First hollow stem occurs just prior to jointing and is the optimal time to remove cattle from wheat pasture. Grazing past first hollow stem can reduce wheat grain yield by as much as 5% per day and the added cattle gains are not enough to offset the value of the reduced wheat yield. Checking for first hollow stem is fairly easy.
- You must check first hollow stem in a nongrazed area of the same variety and planting date. Variety can affect date of first hollow stem by as much as three weeks and planting date can affect it even more.
- Dig or pull up a few plants and split the largest tiller longitudinally (lengthways) and measure the amount of hollow stem present below the developing grain head. You must dig plants because at this stage the developing grain head may still be below the soil surface.
- If there is 1.5 cm of hollow stem present (see picture below), it is time to remove cattle. 1.5 cm is about the same as the diameter of a dime.
- Detailed information on first hollow stem can be found at www.wheat.okstate.edu under ‘wheat management’ then ‘grazing’
We check for first hollow stem in our forage trials each year. These can be used as rules of thumb, but you will still need to check your own fields. Our Chickasha plots were sown September 20, 2012 and have had fair growing conditions. First hollow stem was measured on February 18, 2013 and the results are presented in the table below. Gallagher and Everest are just past first hollow stem and Razor is not far behind. I predict that most varieties will be past first hollow stem by March 1.
|Variety||Hollow stem* 02/18/13|
|*Average of ten hollow stem measurements in wheat sown 09/20/12 at Chickasha, OK|
Spring-planted oat has been a “go to” forage crop for southern Great Plains beef producers for years. It is a good option when winter wheat was not planted in the fall due to wet conditions, or, as is the case this year, when wheat failed to emerge due to drought. Forage production potential for spring-planted oat is around 1,500 to 2,00 lb/ac, but you will need about 60 – 75 lb/ac of nitrogen to make this type of yield. Dr. Daren Redfearn has written a fact sheet detailing spring oat production for hay and it can be found at www.wheat.okstate.edu under “wheat management” then “seeding”. I will provide the Cliff’s Notes version below.
Seed — Plant 80 – 100 lb/ac of good quality seed that has a germination of no less than 85%. There aren’t many options regarding varieties, so you will likely be limited to whatever seed is available in your area.

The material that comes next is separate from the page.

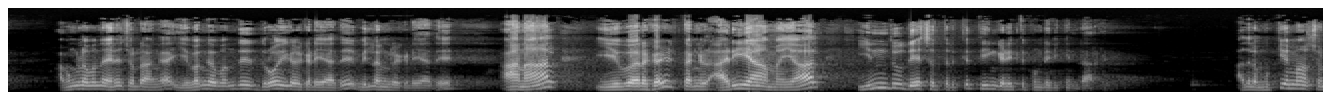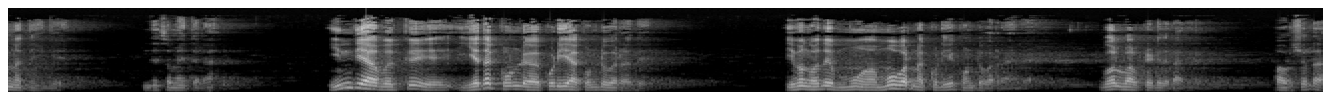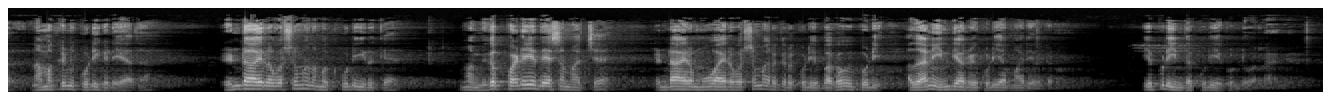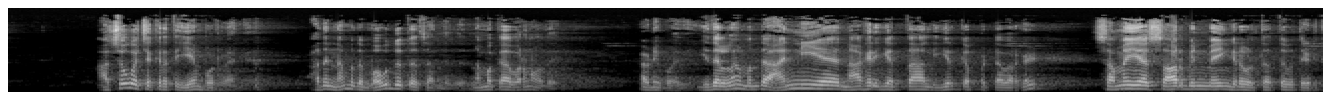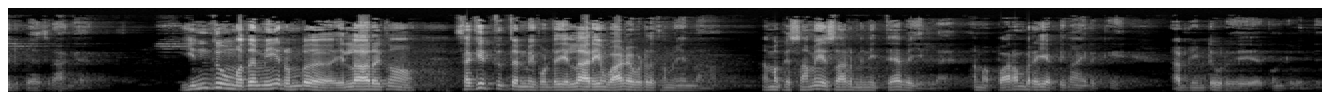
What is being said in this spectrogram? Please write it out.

The key is not to cut back on seeding rate, regardless of variety.
Seedbed — Sow oat seed at approximately 1/2 to 3/4 inches deep. Most producers will fare better with a conventionally-tilled seedbed. You are planting seed at a time of year when the ground is already marginal regarding temperature. Conventionally-tilled seedbeds warm more quickly, which should speed germination. There is one exception to the conventional till recommendation. If you are sowing into a stale seedbed or a failed wheat crop that is very thin, no-till should be okay. Just avoid situations where excessive residue will keep the soil cold.
Grazing — Oat plants should have a minimum of six inches of growth prior to grazing. Unlike fall-seeded cereals, you should not expect a large amount of tillering. Dr. Redfearn indicates a good stand of spring oat can provide a 750 lb animal approximately 60 days of grazing when stocked at 1.5 animals per acre
Hay — Oat should be cut for hay at early heading.
Normally, I would be sounding the wheat topdress alarm in early January. When you have 5.5 million acres to cover, it is important to start early. However, this year we have mostly kept the topdress rigs in neutral with a wait and see approach due to the drought. The recent rain brought life to portions of the Oklahoma wheat belt and it is time to make a decision regarding topdress nitrogen. I have posted three slide presentations with audio regarding topdressing wheat at my YouTube channel available by clicking here or by searching YouTube for OSU Small Grains. I have listed some additional facts and items to consider below.
- In order to have full benefit, nitrogen must be in the rooting zone by the time wheat is jointing. Jointing occurs around the first of March in southern OK and around the second week of March in northern OK.
- On average it takes about 2 lbs/ac of N for every bushel of wheat yield. In addition, dual-purpose wheat requires 30 lbs/ac of N for every 100 lbs/ac of beef removed. You can subtract your soil test NO3-N from these total requirements.
- It is okay to adjust topdress N plans based on your current yield potential. When you submitted your soil test, you might have stated a 50 bu/ac yield goal which would require 100 lbs/ac of nitrogen; however, it is important to take a hard look and determine if this yield goal is still realistic based on your current crop status. I am not suggesting to adjust based on what you think the weather might do, but it is okay to take inventory and adjust your topdress N up or down based on current field conditions.
- Don’t have an N-rich strip? It would be a lot cooler if you did. An N-rich strip would take the guess work out of adjusting your topdress N up or down based on your current crop conditions. Your county extension educator can provide more information on N-rich strips and you can find more information on the web at www.npk.okstate.edu